= WHAT NEEDS TO BE DONE =
Repeat every line of the data exactly, but not the pictures.

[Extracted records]
:::

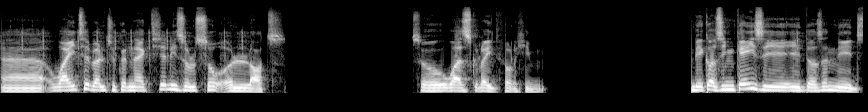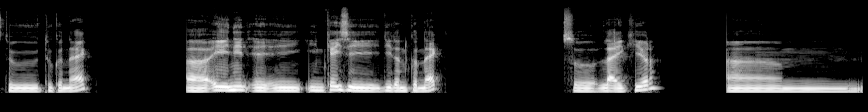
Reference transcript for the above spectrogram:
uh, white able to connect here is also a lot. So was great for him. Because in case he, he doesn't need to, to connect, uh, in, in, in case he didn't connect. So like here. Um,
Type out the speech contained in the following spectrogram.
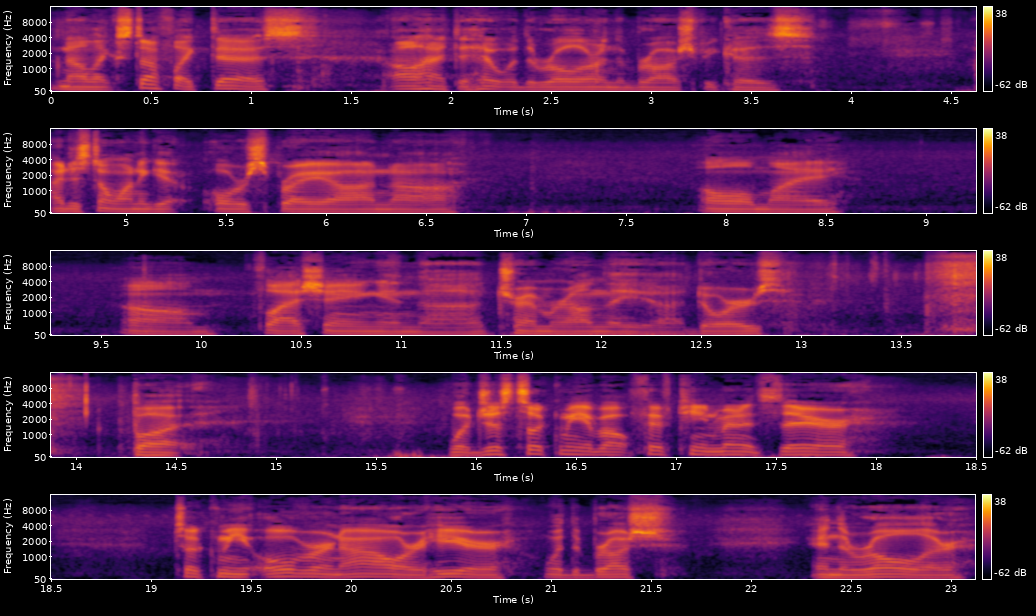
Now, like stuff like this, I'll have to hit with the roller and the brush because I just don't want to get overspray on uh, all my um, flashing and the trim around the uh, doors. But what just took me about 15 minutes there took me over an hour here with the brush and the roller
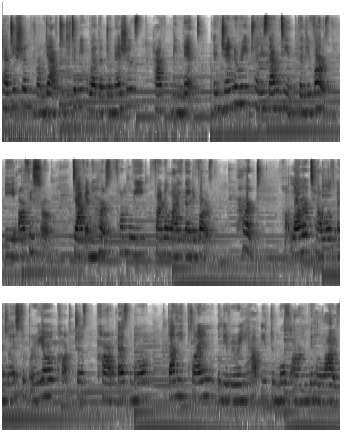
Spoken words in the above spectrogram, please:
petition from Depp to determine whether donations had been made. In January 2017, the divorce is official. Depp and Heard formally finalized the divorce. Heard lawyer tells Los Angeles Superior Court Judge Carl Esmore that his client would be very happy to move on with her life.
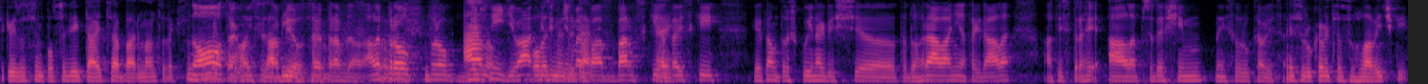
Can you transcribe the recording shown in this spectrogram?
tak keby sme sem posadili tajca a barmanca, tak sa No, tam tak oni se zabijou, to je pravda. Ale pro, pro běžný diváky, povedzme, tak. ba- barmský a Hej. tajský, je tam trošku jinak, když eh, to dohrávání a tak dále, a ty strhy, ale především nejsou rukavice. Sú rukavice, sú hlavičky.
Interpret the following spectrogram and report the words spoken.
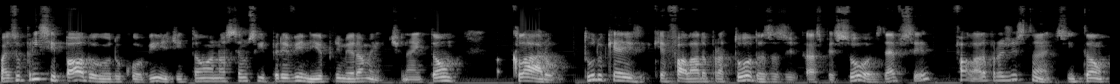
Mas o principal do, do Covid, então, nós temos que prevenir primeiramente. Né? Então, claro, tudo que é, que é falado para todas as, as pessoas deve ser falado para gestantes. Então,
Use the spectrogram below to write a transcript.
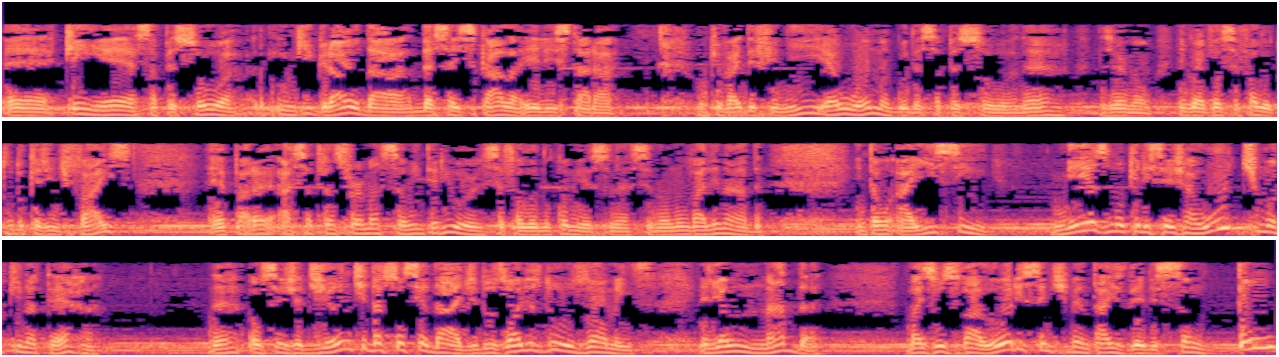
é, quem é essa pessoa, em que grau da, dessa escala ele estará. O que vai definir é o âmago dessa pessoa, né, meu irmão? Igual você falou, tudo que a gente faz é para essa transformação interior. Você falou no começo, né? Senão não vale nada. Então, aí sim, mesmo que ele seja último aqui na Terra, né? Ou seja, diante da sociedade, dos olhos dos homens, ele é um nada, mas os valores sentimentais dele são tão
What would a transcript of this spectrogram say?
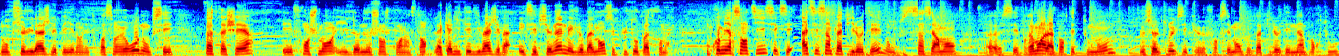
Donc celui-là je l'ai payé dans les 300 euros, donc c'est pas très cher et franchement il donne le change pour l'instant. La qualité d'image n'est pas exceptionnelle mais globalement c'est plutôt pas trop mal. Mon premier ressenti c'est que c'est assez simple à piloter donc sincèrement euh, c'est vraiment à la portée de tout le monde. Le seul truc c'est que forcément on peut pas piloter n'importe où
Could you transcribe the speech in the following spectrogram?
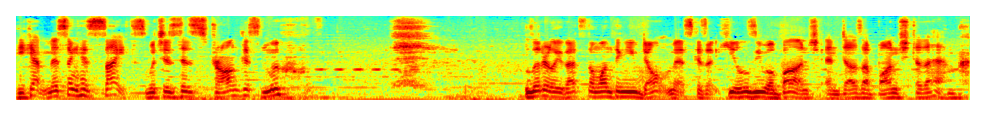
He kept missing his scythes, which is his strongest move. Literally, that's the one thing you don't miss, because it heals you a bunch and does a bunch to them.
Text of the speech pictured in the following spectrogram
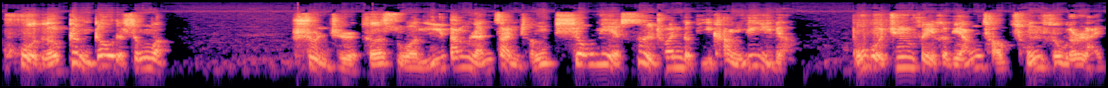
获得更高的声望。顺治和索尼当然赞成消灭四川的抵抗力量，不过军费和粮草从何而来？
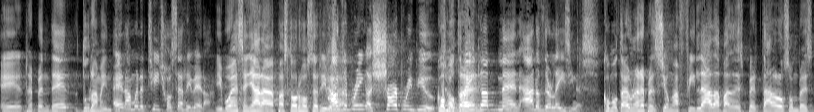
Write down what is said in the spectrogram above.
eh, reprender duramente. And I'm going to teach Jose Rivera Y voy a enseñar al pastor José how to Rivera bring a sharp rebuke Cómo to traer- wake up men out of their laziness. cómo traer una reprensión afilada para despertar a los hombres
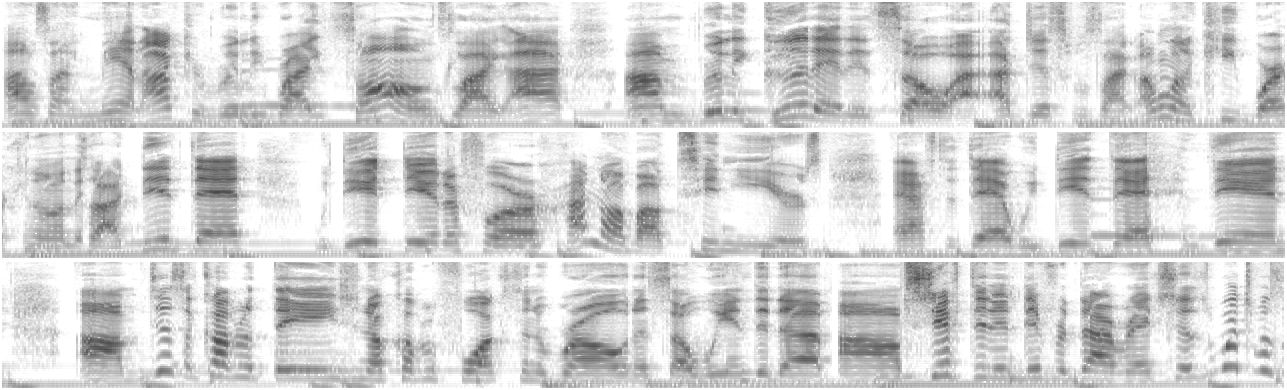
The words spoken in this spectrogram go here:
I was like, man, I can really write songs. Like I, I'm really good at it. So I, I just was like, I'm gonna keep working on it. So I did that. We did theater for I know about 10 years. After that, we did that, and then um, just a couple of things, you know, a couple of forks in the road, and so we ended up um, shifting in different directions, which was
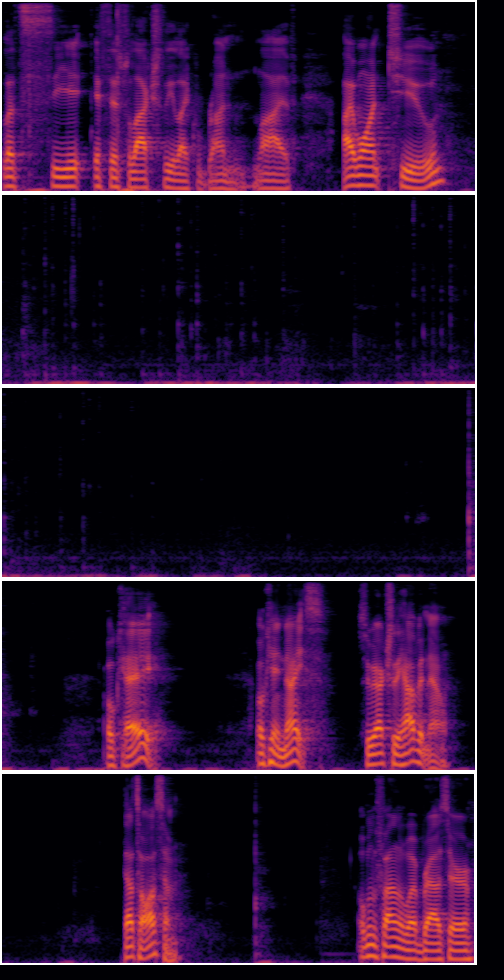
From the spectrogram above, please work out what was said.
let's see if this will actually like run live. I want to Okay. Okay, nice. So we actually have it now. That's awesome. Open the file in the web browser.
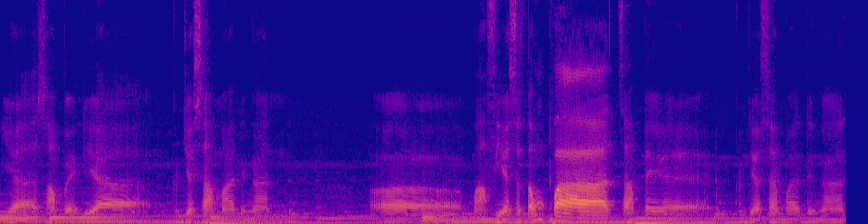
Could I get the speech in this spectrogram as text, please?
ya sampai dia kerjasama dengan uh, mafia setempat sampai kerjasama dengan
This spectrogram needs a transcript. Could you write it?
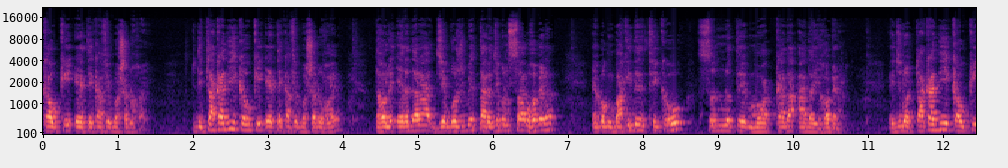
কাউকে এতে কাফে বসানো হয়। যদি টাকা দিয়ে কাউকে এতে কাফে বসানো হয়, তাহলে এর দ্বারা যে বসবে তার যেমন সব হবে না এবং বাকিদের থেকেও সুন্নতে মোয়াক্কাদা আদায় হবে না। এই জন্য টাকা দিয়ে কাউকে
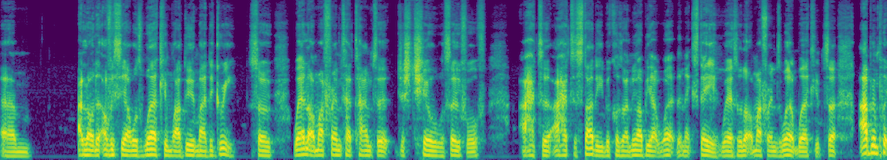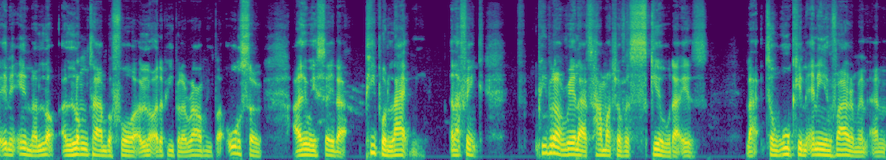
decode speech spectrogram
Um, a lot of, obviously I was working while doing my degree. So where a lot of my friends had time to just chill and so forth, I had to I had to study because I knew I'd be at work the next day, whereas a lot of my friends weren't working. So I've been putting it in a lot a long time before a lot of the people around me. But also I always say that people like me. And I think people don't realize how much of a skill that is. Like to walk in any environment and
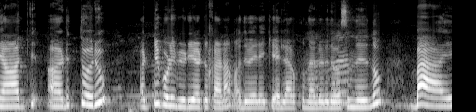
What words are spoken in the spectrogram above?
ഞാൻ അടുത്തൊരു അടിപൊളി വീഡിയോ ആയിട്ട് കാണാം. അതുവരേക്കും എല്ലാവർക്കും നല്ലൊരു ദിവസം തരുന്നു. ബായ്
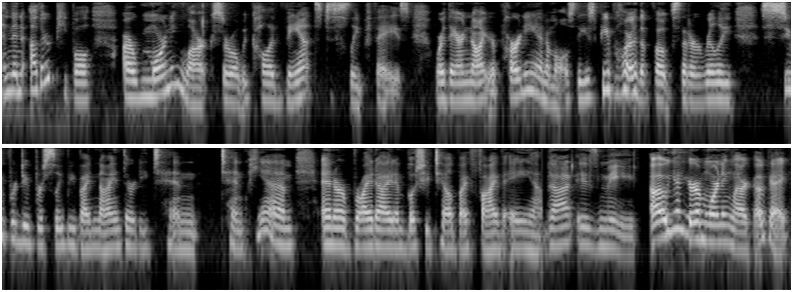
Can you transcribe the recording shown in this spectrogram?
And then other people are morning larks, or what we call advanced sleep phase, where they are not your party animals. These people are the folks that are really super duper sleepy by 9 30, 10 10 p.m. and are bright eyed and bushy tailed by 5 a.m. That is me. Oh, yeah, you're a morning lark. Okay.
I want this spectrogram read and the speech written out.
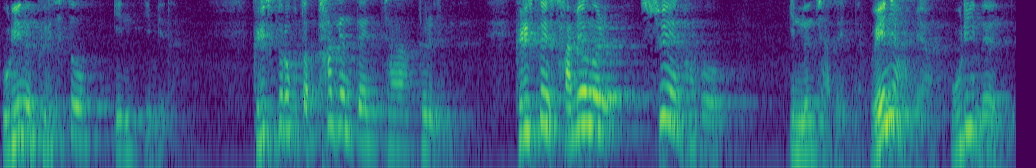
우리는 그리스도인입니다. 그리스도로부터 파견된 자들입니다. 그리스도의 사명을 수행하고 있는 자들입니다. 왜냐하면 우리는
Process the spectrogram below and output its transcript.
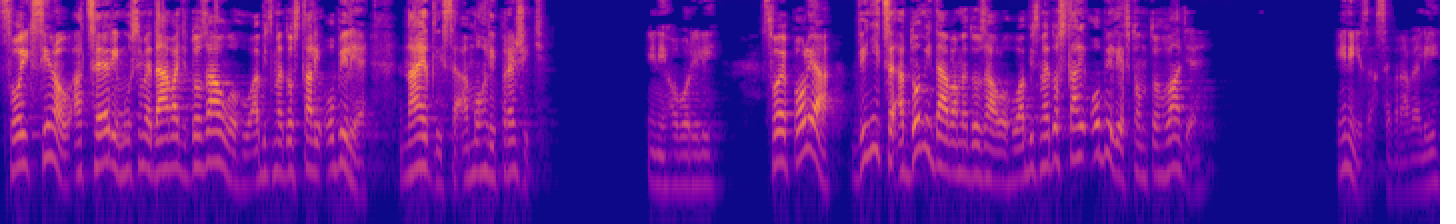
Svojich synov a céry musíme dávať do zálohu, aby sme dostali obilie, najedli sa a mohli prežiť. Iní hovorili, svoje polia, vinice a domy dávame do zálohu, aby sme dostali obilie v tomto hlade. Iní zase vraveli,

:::

= TASK SOLUTION =
Reference transcript for the above spectrogram:
uh, white able to connect here is also a lot. So was great for him. Because in case he, he doesn't need to, to connect, uh, in, in, in case he didn't connect. So like here. Um,
Type out the speech contained in the following spectrogram.
Now, like stuff like this, I'll have to hit with the roller and the brush because I just don't want to get overspray on uh, all my um, flashing and the trim around the uh, doors. But what just took me about 15 minutes there took me over an hour here with the brush and the roller
Spoken words in the above spectrogram, please:
petition from Depp to determine whether donations had been made. In January 2017, the divorce is official. Depp and Heard formally finalized the divorce. Heard lawyer tells Los Angeles Superior Court Judge Carl Esmore that his client would be very happy to move on with her life.
Can you transcribe the recording shown in this spectrogram?
tak keby sme sem posadili tajca a barmanca, tak sa No, tam tak oni se zabijou, to je pravda. Ale pro, pro běžný diváky, povedzme, tak. ba- barmský a Hej. tajský, je tam trošku jinak, když eh, to dohrávání a tak dále, a ty strhy, ale především nejsou rukavice. Sú rukavice, sú hlavičky.
Interpret the following spectrogram and report the words spoken.
Mas o principal do, do Covid, então, nós temos que prevenir primeiramente. Né? Então, claro, tudo que é, que é falado para todas as, as pessoas deve ser falado para gestantes. Então,
Use the spectrogram below to write a transcript.
é, quem é essa pessoa, em que grau da, dessa escala ele estará. O que vai definir é o âmago dessa pessoa, né, meu irmão? Igual você falou, tudo que a gente faz é para essa transformação interior. Você falou no começo, né? Senão não vale nada. Então, aí sim, mesmo que ele seja último aqui na Terra, né? Ou seja, diante da sociedade, dos olhos dos homens, ele é um nada, mas os valores sentimentais dele são tão
What would a transcript of this spectrogram say?
Donc celui-là je l'ai payé dans les 300 euros, donc c'est pas très cher et franchement il donne le change pour l'instant. La qualité d'image n'est pas exceptionnelle mais globalement c'est plutôt pas trop mal. Mon premier ressenti c'est que c'est assez simple à piloter donc sincèrement euh, c'est vraiment à la portée de tout le monde. Le seul truc c'est que forcément on peut pas piloter n'importe où
Could you transcribe the speech in the following spectrogram?
He kept missing his scythes, which is his strongest move. Literally, that's the one thing you don't miss, because it heals you a bunch and does a bunch to them.
Text of the speech pictured in the following spectrogram
获得更高的声望。顺治和索尼当然赞成消灭四川的抵抗力量，不过军费和粮草从何而来？
Write down what is said in the spectrogram above.
eh, reprender duramente. And I'm going to teach Jose Rivera Y voy a enseñar al pastor José how to Rivera bring a sharp rebuke Cómo to traer- wake up men out of their laziness. cómo traer una reprensión afilada para despertar a los hombres
The words spoken in this spectrogram go here:
I was like, man, I can really write songs. Like I, I'm really good at it. So I, I just was like, I'm gonna keep working on it. So I did that. We did theater for I know about 10 years. After that, we did that, and then um, just a couple of things, you know, a couple of forks in the road, and so we ended up um, shifting in different directions, which was
From the spectrogram above, please work out what was said.
let's see if this will actually like run live. I want to Okay. Okay, nice. So we actually have it now. That's awesome. Open the file in the web browser.
Could I get the speech in this spectrogram as text, please?
ya sampai dia kerjasama dengan uh, mafia setempat sampai kerjasama dengan
This spectrogram needs a transcript. Could you write it?
কাউকে এতে কাফে বসানো হয়। যদি টাকা দিয়ে কাউকে এতে কাফে বসানো হয়, তাহলে এর দ্বারা যে বসবে তার যেমন সব হবে না এবং বাকিদের থেকেও সুন্নতে মোয়াক্কাদা আদায় হবে না। এই জন্য টাকা দিয়ে কাউকে
decode speech spectrogram
Um, a lot of, obviously I was working while doing my degree. So where a lot of my friends had time to just chill and so forth, I had to I had to study because I knew I'd be at work the next day, whereas a lot of my friends weren't working. So I've been putting it in a lot a long time before a lot of the people around me. But also I always say that people like me. And I think people don't realize how much of a skill that is. Like to walk in any environment and
What words are spoken in the spectrogram above?
ഞാൻ അടുത്തൊരു അടിപൊളി വീഡിയോ ആയിട്ട് കാണാം. അതുവരേക്കും എല്ലാവർക്കും നല്ലൊരു ദിവസം തരുന്നു. ബായ്
Can you transcribe the recording shown in this spectrogram?
And then other people are morning larks, or what we call advanced sleep phase, where they are not your party animals. These people are the folks that are really super duper sleepy by 9 30, 10 10 p.m. and are bright eyed and bushy tailed by 5 a.m. That is me. Oh, yeah, you're a morning lark. Okay.
I want this spectrogram read and the speech written out.
우리는 그리스도인입니다. 그리스도로부터 파견된 자들입니다. 그리스도의 사명을 수행하고 있는 자들입니다. 왜냐하면 우리는
Process the spectrogram below and output its transcript.
Svojich synov a céry musíme dávať do zálohu, aby sme dostali obilie, najedli sa a mohli prežiť. Iní hovorili, svoje polia, vinice a domy dávame do zálohu, aby sme dostali obilie v tomto hlade. Iní zase vraveli,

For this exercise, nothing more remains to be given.